Summary: Exposition of 1 Peter 2:9-12
Marks of the People of God
But you are a chosen people, a royal priesthood, a holy nation, a people belonging to God, that you may declare the praises of him who called you out of darkness into his wonderful light. Once you were not a people, but now you are the people of God; once you had not received mercy, but now you have received mercy. Dear friends, I urge you, as aliens and strangers in the world, to abstain from sinful desires, which war against your soul. Live such good lives among the pagans that, though they accuse you of doing wrong, they may see your good deeds and glorify God on the day he visits us.
1 Peter 2:9–12
What are distinguishing marks of the people of God which separate them from the world?
Peter has just been talking about how Christ is the capstone, the foundation of the house of God. The world did not receive him; they stumbled over him.
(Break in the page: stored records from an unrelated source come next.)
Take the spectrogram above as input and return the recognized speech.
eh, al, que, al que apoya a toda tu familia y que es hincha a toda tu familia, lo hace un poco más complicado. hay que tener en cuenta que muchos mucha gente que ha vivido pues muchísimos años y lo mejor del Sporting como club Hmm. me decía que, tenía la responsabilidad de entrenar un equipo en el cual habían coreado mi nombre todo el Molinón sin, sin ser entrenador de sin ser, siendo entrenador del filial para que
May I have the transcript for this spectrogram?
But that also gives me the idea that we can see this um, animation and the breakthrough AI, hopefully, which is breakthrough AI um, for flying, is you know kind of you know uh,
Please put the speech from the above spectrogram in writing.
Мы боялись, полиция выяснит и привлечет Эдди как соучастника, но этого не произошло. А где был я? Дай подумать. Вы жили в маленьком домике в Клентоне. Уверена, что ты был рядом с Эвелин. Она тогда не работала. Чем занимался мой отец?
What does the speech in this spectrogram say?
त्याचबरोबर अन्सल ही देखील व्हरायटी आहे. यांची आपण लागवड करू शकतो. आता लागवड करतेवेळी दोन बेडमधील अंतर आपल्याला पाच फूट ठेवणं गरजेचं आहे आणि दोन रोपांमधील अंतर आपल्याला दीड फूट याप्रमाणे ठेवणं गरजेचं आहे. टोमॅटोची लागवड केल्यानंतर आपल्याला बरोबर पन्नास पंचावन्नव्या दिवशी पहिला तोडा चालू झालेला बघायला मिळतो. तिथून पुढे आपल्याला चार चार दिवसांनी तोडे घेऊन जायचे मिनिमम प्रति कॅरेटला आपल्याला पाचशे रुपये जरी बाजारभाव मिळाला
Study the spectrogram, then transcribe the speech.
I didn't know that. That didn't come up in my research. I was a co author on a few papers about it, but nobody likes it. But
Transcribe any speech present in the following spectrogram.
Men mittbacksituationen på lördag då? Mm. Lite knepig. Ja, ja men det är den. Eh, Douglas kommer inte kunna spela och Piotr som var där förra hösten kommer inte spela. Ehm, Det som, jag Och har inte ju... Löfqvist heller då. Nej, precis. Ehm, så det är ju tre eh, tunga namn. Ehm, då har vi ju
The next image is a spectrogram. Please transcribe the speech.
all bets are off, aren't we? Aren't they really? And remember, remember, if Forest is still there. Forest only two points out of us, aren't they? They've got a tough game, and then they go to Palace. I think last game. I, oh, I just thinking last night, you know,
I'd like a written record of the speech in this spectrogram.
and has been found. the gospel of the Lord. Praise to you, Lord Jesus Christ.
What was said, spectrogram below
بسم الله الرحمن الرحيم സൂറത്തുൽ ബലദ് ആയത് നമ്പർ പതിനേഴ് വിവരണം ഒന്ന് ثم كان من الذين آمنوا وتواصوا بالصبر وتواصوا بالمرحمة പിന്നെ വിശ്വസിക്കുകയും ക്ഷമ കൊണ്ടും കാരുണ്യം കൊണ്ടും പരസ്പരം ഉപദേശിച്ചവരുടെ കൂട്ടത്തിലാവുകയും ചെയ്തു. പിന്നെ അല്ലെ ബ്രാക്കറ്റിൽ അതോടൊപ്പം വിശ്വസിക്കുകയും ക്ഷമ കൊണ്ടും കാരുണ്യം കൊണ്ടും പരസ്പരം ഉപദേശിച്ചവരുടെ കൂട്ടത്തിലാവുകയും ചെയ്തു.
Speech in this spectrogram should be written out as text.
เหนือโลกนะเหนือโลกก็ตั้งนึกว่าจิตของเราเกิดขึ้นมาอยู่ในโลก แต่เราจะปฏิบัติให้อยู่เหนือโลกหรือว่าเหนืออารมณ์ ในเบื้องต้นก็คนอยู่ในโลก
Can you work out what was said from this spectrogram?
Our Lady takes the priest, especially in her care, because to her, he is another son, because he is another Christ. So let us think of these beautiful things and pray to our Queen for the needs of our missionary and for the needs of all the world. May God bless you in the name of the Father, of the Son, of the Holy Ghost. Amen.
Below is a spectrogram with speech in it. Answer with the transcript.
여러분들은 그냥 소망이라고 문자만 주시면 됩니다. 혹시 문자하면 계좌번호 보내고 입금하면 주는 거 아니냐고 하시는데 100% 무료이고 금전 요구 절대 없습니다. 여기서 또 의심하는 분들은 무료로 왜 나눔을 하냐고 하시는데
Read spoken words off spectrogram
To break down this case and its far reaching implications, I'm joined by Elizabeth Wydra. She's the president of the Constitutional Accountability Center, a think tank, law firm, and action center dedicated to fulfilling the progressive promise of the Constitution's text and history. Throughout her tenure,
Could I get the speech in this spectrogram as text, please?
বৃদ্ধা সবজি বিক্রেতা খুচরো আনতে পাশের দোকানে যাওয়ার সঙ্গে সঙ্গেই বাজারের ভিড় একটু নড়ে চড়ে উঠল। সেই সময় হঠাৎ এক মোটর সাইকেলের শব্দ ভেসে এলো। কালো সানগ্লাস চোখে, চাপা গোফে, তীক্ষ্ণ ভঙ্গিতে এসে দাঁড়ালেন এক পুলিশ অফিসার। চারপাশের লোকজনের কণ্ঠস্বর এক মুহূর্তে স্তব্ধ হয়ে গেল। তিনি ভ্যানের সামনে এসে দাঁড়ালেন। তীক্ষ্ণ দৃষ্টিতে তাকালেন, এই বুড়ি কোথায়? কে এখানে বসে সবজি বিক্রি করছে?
He came like a servant when they were expecting a king. He came to suffer when they were expecting a conqueror. As the Jews rejected him at his coming, so has the rest of the unbelieving world rejected and stumbled over him ever since. Listen again to what Peter says:
And, “A stone that causes men to stumble and a rock that makes them fall.” They stumble because they disobey the message—which is also what they were destined for. But you are a chosen people (emphasis mine).
However, this is not true for believers. In verse 9, Peter begins with “but.” “But you are a chosen people.” Christians should be drastically different from the world. Christ taught the same thing in Matthew 5:13, he said you are the salt of the earth. You preserve the world from decay. You have tremendous value. He said you are the light of the world (v. 14). Among the people of the earth, there are a people who are radically different.
Because of this radical difference, Christians often will be mocked and persecuted as was happening to the believers in this context. Peter writes to encourage them but also to reinforce why they should continue to be different. In the midst of persecution and suffering for our faith, there can be a tendency to dull the light and the witness of our lives in order to avoid offense. There can be a tendency to begin to compromise.
This seemed to be happening here in this context. That is why Peter “urges” them in
1 Peter 2:11 to live as strangers and abstain from sinful desires. Continue to be different, continue to be salty, continue to be light, and do not compromise with sin in the face of persecution. Peter reminds them of who they are and what distinguishes them.
For some of us, this text will be a challenge, as it was to this church, to continue to remain different, to continue to not compromise at the work place or amongst friends. For others, it may be a call to repent from ways we have compromised and conformed to this world.
Can the world tell that we are different? In this passage, we will see five marks that should distinguish us as believers in this world. As we go through these marks, we should ask ourselves are we living out these realities in our lives.
Big Question: What marks distinguish believers from the world in 1 Peter 2:9–12?
Believers Are a Blessed People
But you are a chosen people, a royal priesthood, a holy nation, a people belonging to God, that you may declare the praises of him who called you out of darkness into his wonderful light. Once you were not a people, but now you are the people of God; once you had not received mercy, but now you have received mercy.
Observation Question: What are some of the blessings and privileges that distinguish Christians from the world according to 1 Peter 2:9–10? What ways are these privileges similar or different to Old Testament Israel?
Here Peter begins to talk about all the blessings and privileges these suffering saints have received from God and that separated them from others. He wants them to know how special they are. They have a call and they are in the center of God’s will even in the midst of persecution. He writes to encourage them as they, no doubt, were discouraged by how they were being viewed and persecuted by others.
He calls them a chosen people. Peter uses terminology commonly used in reference to Israel. Look at what Deuteronomy 7:6 said about Israel: “For you are a people holy to the LORD your God. The LORD your God has chosen you out of all the peoples on the face of the earth to be his people, his treasured possession” (emphasis mine).